  • Stop Sign 1: Your company’s IT services need to ensure that your employees are traveling through safe pathways and that they know when to stop before falling into the webs of ransomware or other destructive malware.
  • Stop Sign 2: Your team’s mobile devices, laptops and desktops all make friends on a daily basis. This is essential for business growth. Because of this, IT services ideally provide a clear STOP sign for potential trespassers—a bold indication that cyber tricksters will not be tolerated, even on the fringes, and will not be unknowingly welcomed in by your team.  

A Wanted Man or a Wanted Spam?

 

But how do you know if your system has a “Most Wanted” sign that’s attracting criminals rather than telling them you already know they’re the lawbreakers? When it comes to business, you’re continually building relationships, and hopefully these become lifelong friendships. You trust your most valuable data to your IT talent. When it comes to managed IT services, business owners and other decision-makers might squint at the cyber lineup and not know whom or when to choose.  Here are 4 signs your staff would benefit from a partnership with a managed IT and cybersecurity firm:

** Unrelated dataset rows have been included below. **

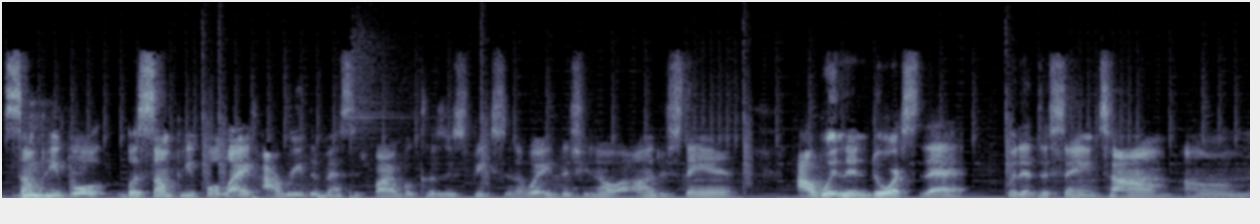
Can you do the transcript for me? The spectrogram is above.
Some mm people, but some people like I read the Message Bible because it speaks in a way that you know I understand. I wouldn't endorse that, but at the same time, um,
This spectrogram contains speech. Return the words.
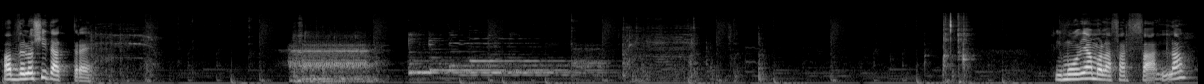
a velocità 3. Rimuoviamo la farfalla.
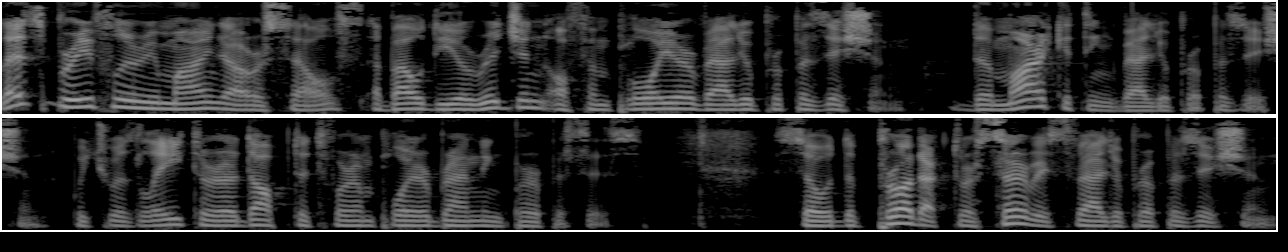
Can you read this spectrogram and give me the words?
Let's briefly remind ourselves about the origin of employer value proposition the marketing value proposition, which was later adopted for employer branding purposes. So the product or service value proposition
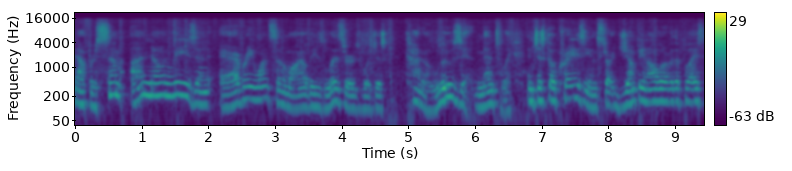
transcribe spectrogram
Now, for some unknown reason, every once in a while, these lizards would just kind of lose it mentally and just go crazy and start jumping all over the place.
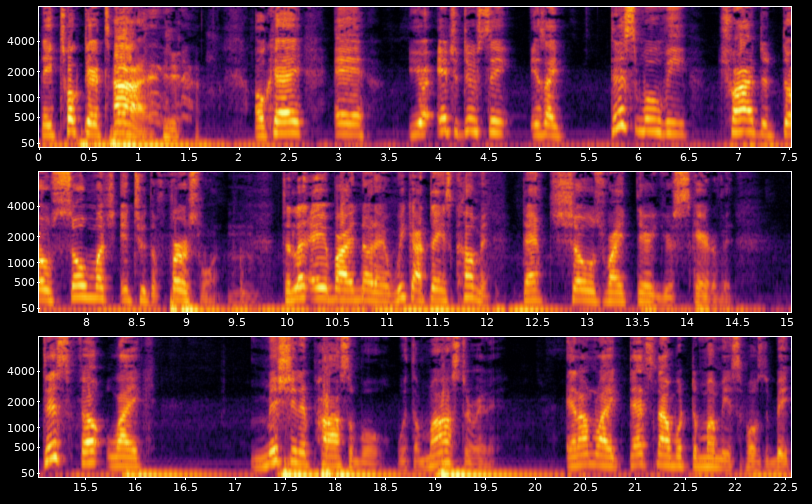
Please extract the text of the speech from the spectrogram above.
They took their time. yeah. okay? And you're introducing is like this movie tried to throw so much into the first one mm-hmm. to let everybody know that we got things coming. That shows right there you're scared of it. This felt like Mission Impossible with a monster in it. And I'm like, that's not what the mummy is supposed to be.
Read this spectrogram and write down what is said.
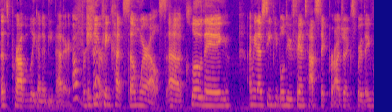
that's probably going to be better. Oh, for if sure. If you can cut somewhere else, uh, clothing. I mean, I've seen people do fantastic projects where they've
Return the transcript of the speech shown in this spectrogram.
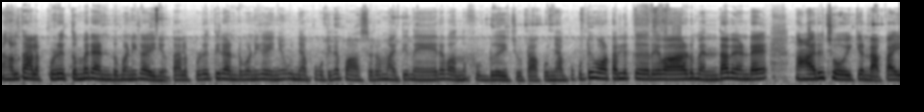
ഞങ്ങൾ തലപ്പുഴ എത്തുമ്പോൾ രണ്ട് മണി കഴിഞ്ഞു. തലപ്പുഴ എത്തി രണ്ട് മണി കഴിഞ്ഞു. കുഞ്ഞാപ്പുക്കുട്ടീന്റെ പാദസരം മാറ്റി നേരെ വന്ന് ഫുഡ് കഴിച്ചു കേട്ടോ കുഞ്ഞാപ്പുക്കുട്ടി ഹോട്ടലിൽ കയറിയ പാടും. എന്താ വേണ്ടേ ആരും ചോദിക്കണ്ട. കൈ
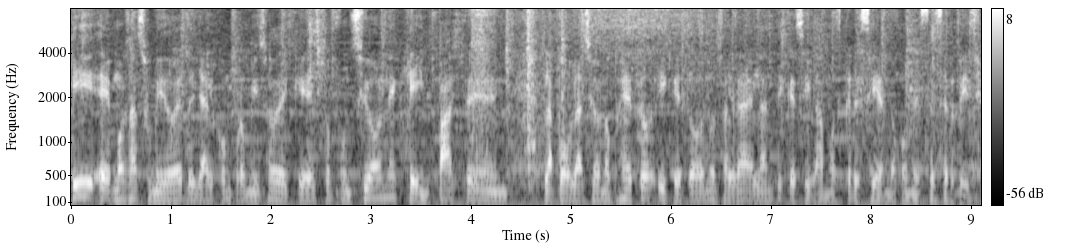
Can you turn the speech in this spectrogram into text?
y hemos asumido desde ya el compromiso de que esto funcione, que impacte en la población objeto y que todo nos salga adelante y que sigamos creciendo con este servicio.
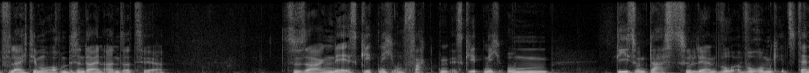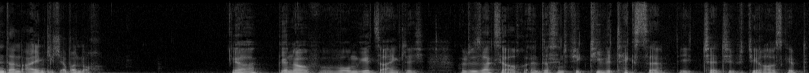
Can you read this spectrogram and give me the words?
vielleicht Timo auch ein bisschen dein Ansatz her. Zu sagen, nee, es geht nicht um Fakten, es geht nicht um dies und das zu lernen. Wo, worum geht es denn dann eigentlich aber noch? Ja, genau. Worum geht es eigentlich? Weil du sagst ja auch, äh, das sind fiktive Texte, die ChatGPT rausgibt.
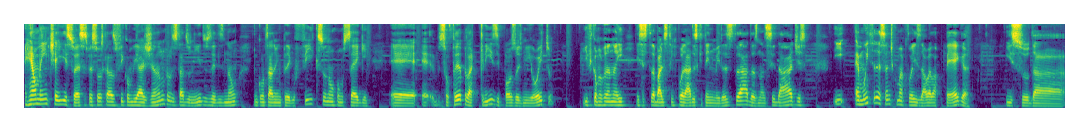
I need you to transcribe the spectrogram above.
realmente é isso. Essas pessoas que elas ficam viajando pelos Estados Unidos, eles não encontraram um emprego fixo, não conseguem é, é, sofrer pela crise pós 2008 e ficam procurando aí esses trabalhos temporários que tem no meio das estradas, nas cidades. E é muito interessante como a Chloe Zhao, ela pega isso da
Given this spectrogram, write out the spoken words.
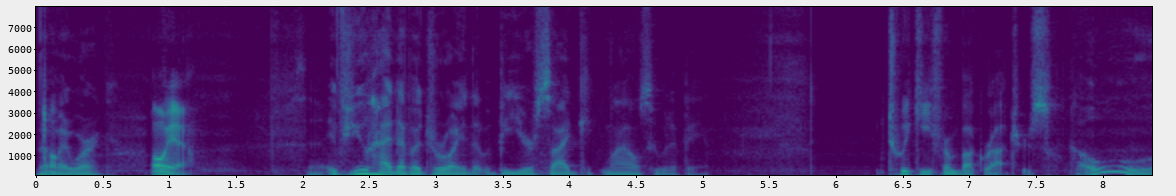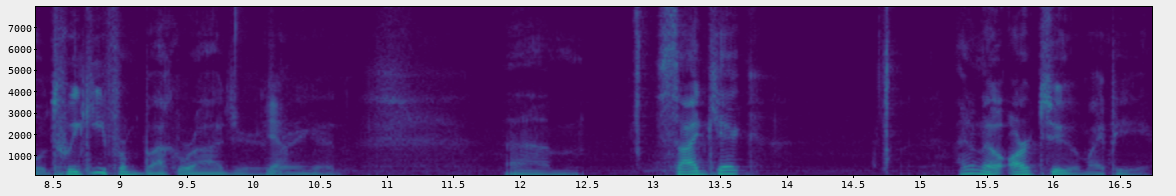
That Oh. might work. Oh yeah. So if you had to have a droid that would be your sidekick, Miles, who would it be? Twiki from Buck Rogers. Oh, Twiki from Buck Rogers. Yeah. Very good. Um, sidekick. I don't know. R two might be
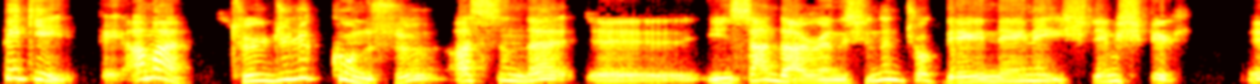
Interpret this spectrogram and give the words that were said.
Peki e, ama türcülük konusu aslında e, insan davranışının çok derinlerine işlemiş bir e,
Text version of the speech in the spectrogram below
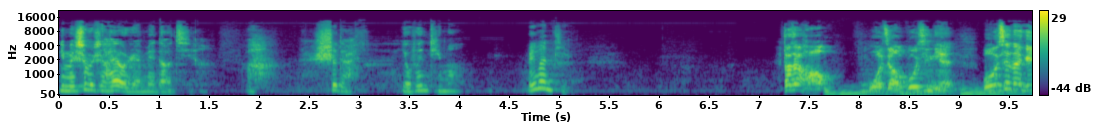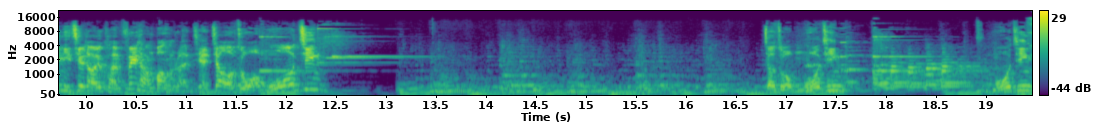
你们是不是还有人没到齐啊？啊，是的，有问题吗？没问题。大家好，我叫郭新年，我现在给你介绍一款非常棒的软件，叫做魔晶，叫做魔晶，魔晶，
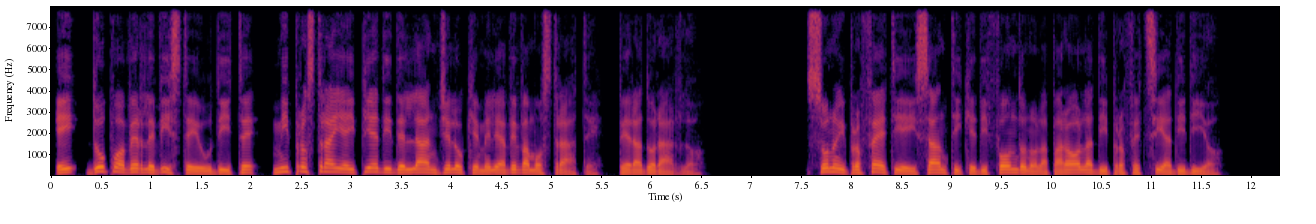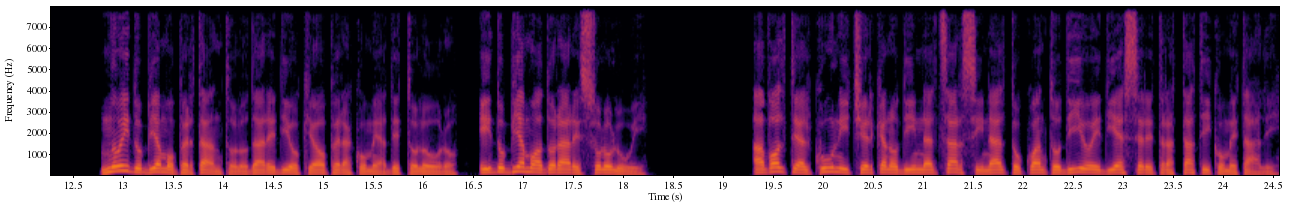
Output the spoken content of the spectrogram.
E, dopo averle viste e udite, mi prostrai ai piedi dell'angelo che me le aveva mostrate, per adorarlo. Sono i profeti e i santi che diffondono la parola di profezia di Dio. Noi dobbiamo pertanto lodare Dio che opera come ha detto loro, e dobbiamo adorare solo Lui. A volte alcuni cercano di innalzarsi in alto quanto Dio e di essere trattati come tali.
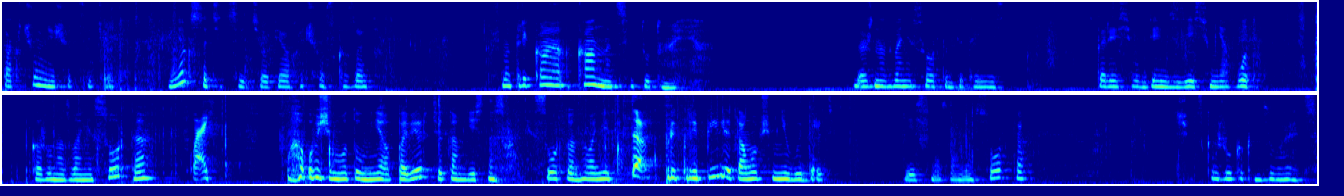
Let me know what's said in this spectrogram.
Так, что у меня еще цветет? У меня, кстати, цветет, я хочу сказать. Смотри, канны цветут у меня. Даже название сорта где-то есть. Скорее всего, где-нибудь здесь у меня. Вот, покажу название сорта. Ой. В общем, вот у меня, поверьте, там есть название сорта, но они так прикрепили, там, в общем, не выдрать. Есть название сорта. Сейчас скажу, как называется.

  • High-value IT projects, best done internally, are distracting your key players or forcing them to work long hours.
  • IT operations are unpredictable or unreliable, causing project or system failures, yet you don’t want to grow or change your employee pool.
  • IT costs are variable or steep, and you’d like a more predictable budget.
  • Security and compliance issues are overwhelming your team.

 

Every second of the day you rely on experts to protect you. The meteorologists warn you of bad weather. The firefighters alert you when it’s a fire risk to roast a s’more. The doctors warn you of heart attack predisposition. In regard to IT, the challenges you face include ransomware that could destroy the business you’ve worked so hard to build. This holds true whether you’re a DoD manufacturer, a medical clinic, an accounting firm, a lollipop distributor, a small-town bank… the list goes on. Because the hackers are always available to friend you, you’re always risking adding them to your inner circle, making your 1 + 1 relationship one of IT enemies, rather than friends. A 1 (your team) + 1 (EstesGroup Managed IT services team) relationship will keep your IT math simple, your budget profitable, and your company safe.